The year 1988 saw the last Ritmo roll off the production line and the more conventional Tipo take its place as Fiats C-Segment Car. Also 75 i.e and 90 i.e with catalytic converters were made to some markets, these had slightly lower power output.
A saloon version, the Regata, was also launched in 1983, with limited success outside Italy. Mechanically similar to the Ritmo, it was offered in 1.3, 1.5 and 1.6 (all petrol) and 1.7, 1.9 and 1.9 Turbo diesel models. An estate version, the Regata Weekend, was launched in 1984, and featured a folding rear bumper section to create a level loading bay. The Regata received a minor facelift in 1986 (bumpers, doors, interior) as well as fuel injection being available with some engines, most notably on the 1585 cc "100S i.e.".
The Ritmo Cabriolet was launched in 1981 styled and assembled by the Italian design house Bertone. This model was facelifted at the same time as the Ritmo hatchback models; however, instead of the 1982-on 5-bar grille, the Bertone Cabriolet models featured the simple Bertone roundel. It looked striking and was cheaper than a Golf Cabriolet but not up to Volkswagen standards in terms of quality or ability, despite Volkswagen having entrusted assembly of the Golf Cabriolet to Karmann, and Fiat the Ritmo to Bertone.
The Bertone Cabriolet was sold in various European markets in petrol-engined form only (75S/85S/100S, some with fuel injection) until 1988. There were various special editions, including Chrono and Bianco (all white) models.
Spanish car maker SEAT began their history as a Fiat licensee, making rebadged clones of Fiat cars, until the agreement was dropped in 1982. From 1979 to 1982 a Spanish version of the Ritmo, the SEAT Ritmo, was produced in Spain near Barcelona. When the licence expired, SEAT had to change the least possible number of pieces in their model range so that Fiat could not sue them on the basis of patent infringement, and the SEAT Ritmo yielded to the SEAT Ronda, which remained in production until 1986. Before the Volkswagen Group takeover, SEAT showed to the press a black Ronda unit with all the in-house developed parts painted in bright yellow in order to expunge any doubts about their right to continue assembling the car, and also about the future of the firm SEAT and their factories.
Later, a 4-door version of the Ritmo was developed on the same underpinnings, called the Málaga.
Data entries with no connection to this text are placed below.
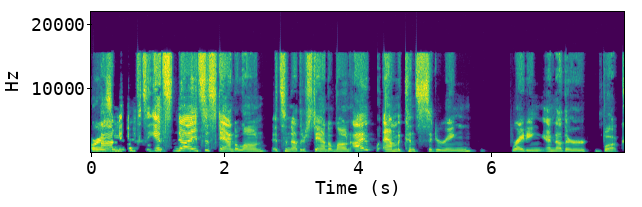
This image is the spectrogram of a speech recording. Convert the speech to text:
Or is um, it, it's it's no, it's a standalone. It's another standalone. I am considering writing another book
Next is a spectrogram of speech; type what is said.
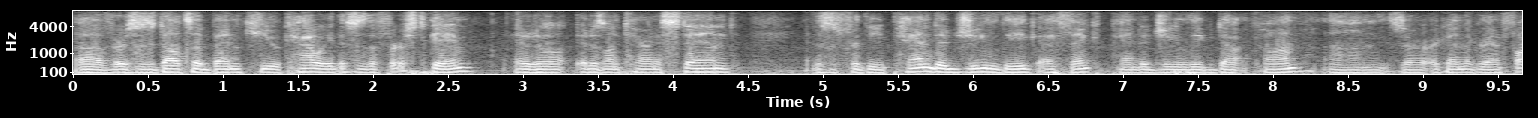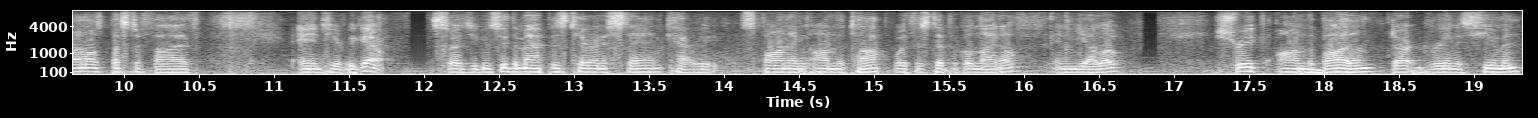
uh, versus Delta Ben Q Kowi. This is the first game. It is, it is on Terenas Stand. This is for the Panda G League, I think, pandagleague.com. Um, these are, again, the grand finals, best of five, and here we go. So as you can see, the map is Terranistan, Kowi spawning on the top with his typical Night Elf in yellow. Shriek on the bottom, dark green is human,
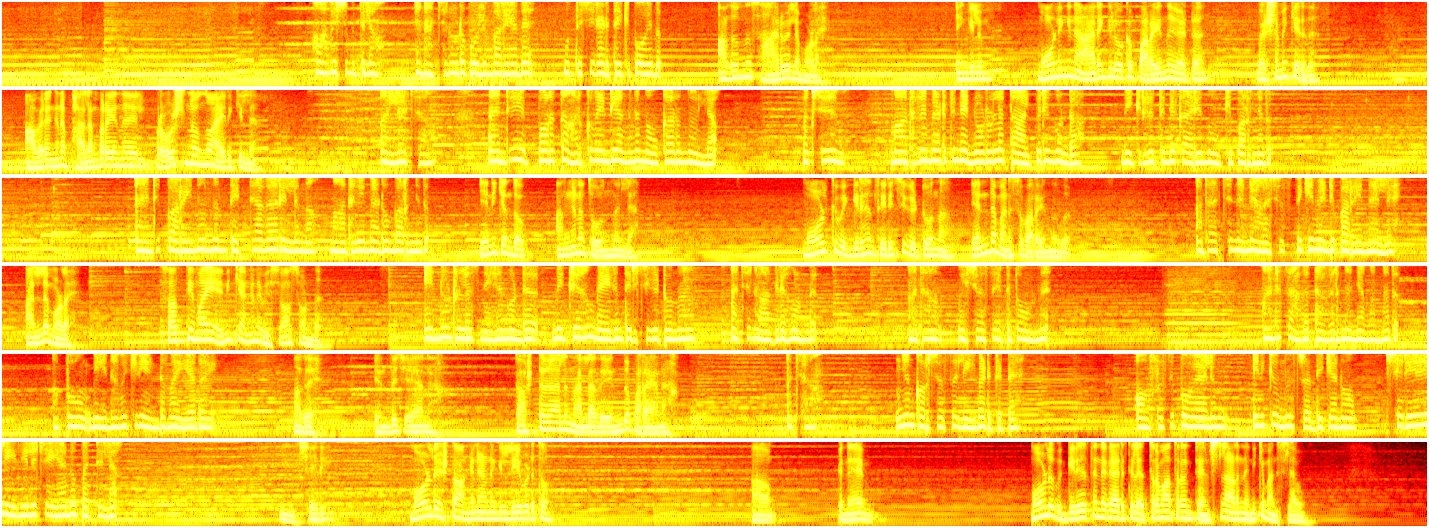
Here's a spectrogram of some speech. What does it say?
ആ വിഷമത്തിലാ. ഞാൻ അച്ഛനോട് പോലും പറയാതെ മുത്തശ്ശിയുടെ അടുത്തേക്ക് പോയത്. അതൊന്നും സാരമില്ല മോളെ. എങ്കിലും മോളിങ്ങനെ ആരെങ്കിലുമൊക്കെ പറയുന്നത് കേട്ട് വിഷമിക്കരുത്. അവരങ്ങനെ ഫലം പറയുന്നതിൽ പ്രൊഫഷണൽ ഒന്നും ആയിരിക്കില്ല. അല്ല അച്ഛാ ആന്റി പുറത്ത് ആർക്കു വേണ്ടി അങ്ങനെ നോക്കാറൊന്നുമില്ല. പക്ഷേ മാധവി മാഡത്തിന് എന്നോടുള്ള താല്പര്യം കൊണ്ടാ വിഗ്രഹത്തിന്റെ കാര്യം നോക്കി പറഞ്ഞത്. ആന്റി പറയുന്നൊന്നും തെറ്റാകാറില്ലെന്നാ മാധവി മാഡവും പറഞ്ഞത്. എനിക്കെന്തോ അങ്ങനെ തോന്നുന്നില്ല. മോൾക്ക് വിഗ്രഹം തിരിച്ചു കിട്ടുമെന്നാ എന്റെ മനസ്സ് പറയുന്നത്. അത് അച്ഛൻ എന്നെ ആശ്വസിപ്പിക്കാൻ വേണ്ടി പറയുന്നതല്ലേ? അല്ല മോളെ സത്യമായി എനിക്ക് അങ്ങനെ വിശ്വാസമുണ്ട്. എന്നോടുള്ള സ്നേഹം കൊണ്ട് വിഗ്രഹം വേഗം തിരിച്ചു കിട്ടുമെന്ന് അച്ഛൻ ആഗ്രഹമുണ്ട്. അതാ വിശ്വാസമായിട്ട് തോന്നുന്നത് മനസ്സാകെ തകർന്ന ഞാൻ വന്നത്. അപ്പോ ബീനാമയ്ക്ക് വീണ്ടും വയ്യാതായി. അതെ എന്ത് ചെയ്യാനാ? കഷ്ടകാലം നല്ലതെ എന്ത് പറയാനാ? അച്ഛാ ഞാൻ കുറച്ച് ദിവസം ലീവ് എടുക്കട്ടെ. ഓഫീസിൽ പോയാലും എനിക്കൊന്നും ശ്രദ്ധിക്കാനോ ശരിയായ രീതിയിൽ ചെയ്യാനോ പറ്റില്ല. ശരി. മോളുടെ ഇഷ്ടം അങ്ങനെയാണെങ്കിൽ ലീവ് എടുത്തോ? ആ പിന്നെ മോൾ വിഗ്രഹത്തിന്റെ കാര്യത്തിൽ എത്രമാത്രം ടെൻഷനിലാണെന്ന് എനിക്ക് മനസ്സിലാവും.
SEAT's subsequent takeover by Volkswagen saw the Fiat derived models being quickly killed off, including the Málaga.
The Fiat Ritmo/Strada underpinnings continued in the 1st generation SEAT Ibiza sold between 1985 - 1993 before being replaced with a Polo based model after the Volkswagen buy-out.
The Ritmo name has subsequently been revived by the Australian Fiat Importer, Ateco Automotive, by badging the New Bravo Fiat Ritmo upon its launch in October 2007. Rival car maker Mazda, already uses the name Bravo for the B Series pickup truck in the region, hence preventing Fiat from also using the name in Australia. Pre-launch indication were that the Ritmo name was to appear on New Zealand bound cars, but this never eventuated and they use Bravo.